The 40th anniversary of the IV conflict reminded me of an episode that has puzzled me ever since.
It concerns the attempt to burn the temporary Bank of America that was erected after the permanent bank was burned.
I was living in IV at the time. One late evening listening to music on FM, I heard the then Vice-Chancellor Stephen Goodspeed on the air, calling faculty to come to the temporary bank to protect it. I walked over. I was one of the Vietnam protesters, but I advocated non-violent protest.
There might have been 50 to 100 students around the front of the bank. Many had Molotov cocktails made with quart milk cartons filled with gasoline and a fuse. Some had lead pipes. Holding off the students were a group of police and faculty.
I joined the adult group, and was quickly surrounded by students. They vehemently insisted that the bank should be burned, and that I should get out of the way. I responded with reasons that the bank not be burned, and that they should go home.

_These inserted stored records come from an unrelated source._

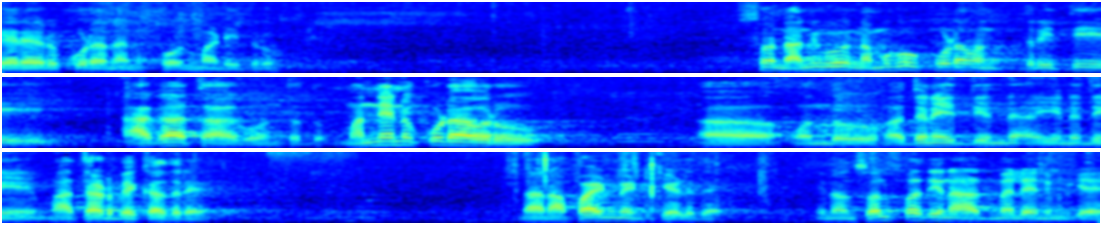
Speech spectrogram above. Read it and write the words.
ಬೇರೆಯವರು ಕೂಡ ನನಗೆ ಫೋನ್ ಮಾಡಿದರು. ಸೊ ನನಗೂ, ನಮಗೂ ಕೂಡ ಒಂದು ರೀತಿ ಆಘಾತ ಆಗುವಂಥದ್ದು. ಮೊನ್ನೆನೂ ಕೂಡ ಅವರು ಒಂದು ಹದಿನೈದು ದಿನ ದಿನದಿ ಮಾತಾಡಬೇಕಾದ್ರೆ ನಾನು ಅಪಾಯಿಂಟ್ಮೆಂಟ್ ಕೇಳಿದೆ. ಇನ್ನೊಂದು ಸ್ವಲ್ಪ ದಿನ ಆದಮೇಲೆ ನಿಮಗೆ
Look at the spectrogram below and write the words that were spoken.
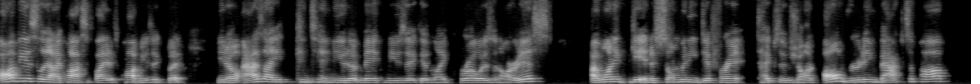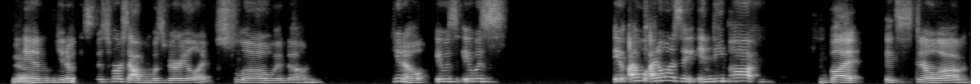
obviously i classify it as pop music but you know, as I continue to make music and like grow as an artist, I want to get into so many different types of genre, all rooting back to pop. Yeah. And you know, this, this first album was very like slow and um, you know, it was it was. It, I I don't want to say indie pop, but it's still um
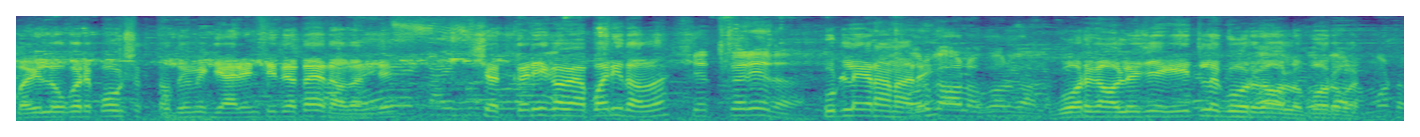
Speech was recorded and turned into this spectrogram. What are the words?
बैल वगैरे पाहू शकता तुम्ही गॅरंटी देताय दादा ते शेतकरी का व्यापारी दादा? शेतकरी कुठले राहणार आहे? गोरगावला गोरगाव गोरगावल्याचे इथलं गोरगावलं? बरोबर.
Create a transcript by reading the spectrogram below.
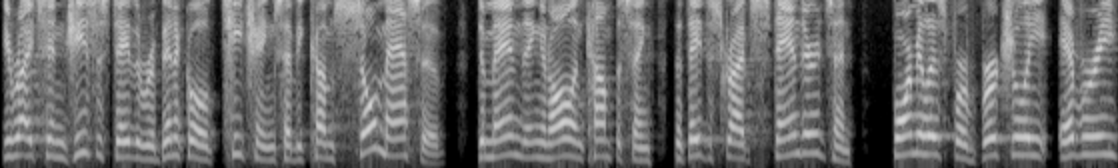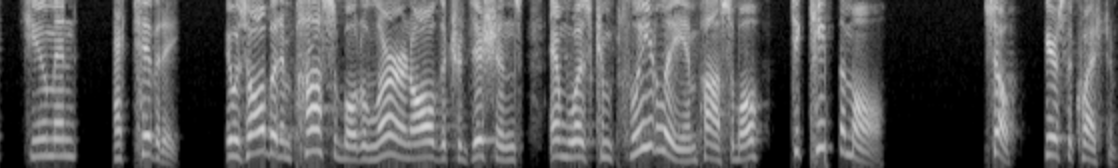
He writes In Jesus' day, the rabbinical teachings had become so massive, demanding, and all encompassing that they describe standards and formulas for virtually every human activity. It was all but impossible to learn all the traditions and was completely impossible to keep them all. So, here's the question.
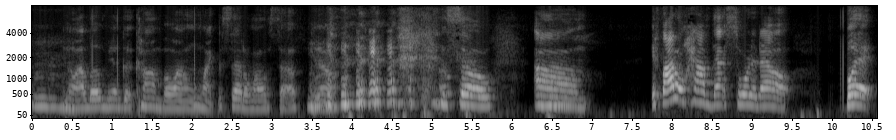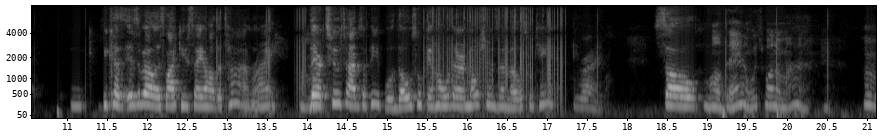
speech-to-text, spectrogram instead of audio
Mm-hmm. You know, I love me a good combo. I don't like to settle on stuff, you know. so, um, if I don't have that sorted out, but because Isabel is like you say all the time, right? There are two types of people: those who can hold their emotions and those who can't. Right. So, Well, damn, which one am I? Hmm.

After what seemed like only a few minutes, but could have been much longer, I looked around. To my surprise, all of the other adults, including Goodspeed and the police, had left. I was the only holdout. In my own group, it seemed to me that one of the students with a lead pipe was preparing to hit me.
At this moment, a student threw a cocktail at the side of the bank. It bounced off, however, and lit the weeds that we were standing in. Since they were dead, the fire spread rapidly to the whole field. At this point, luckily for me, everyone ran away.
My question: why did Goodspeed’s group, including the police, leave when the bank was still in danger? And why didn’t they tell me they were leaving?—Tom Scheff (professor emeritus, UCSB Dept. of Sociology)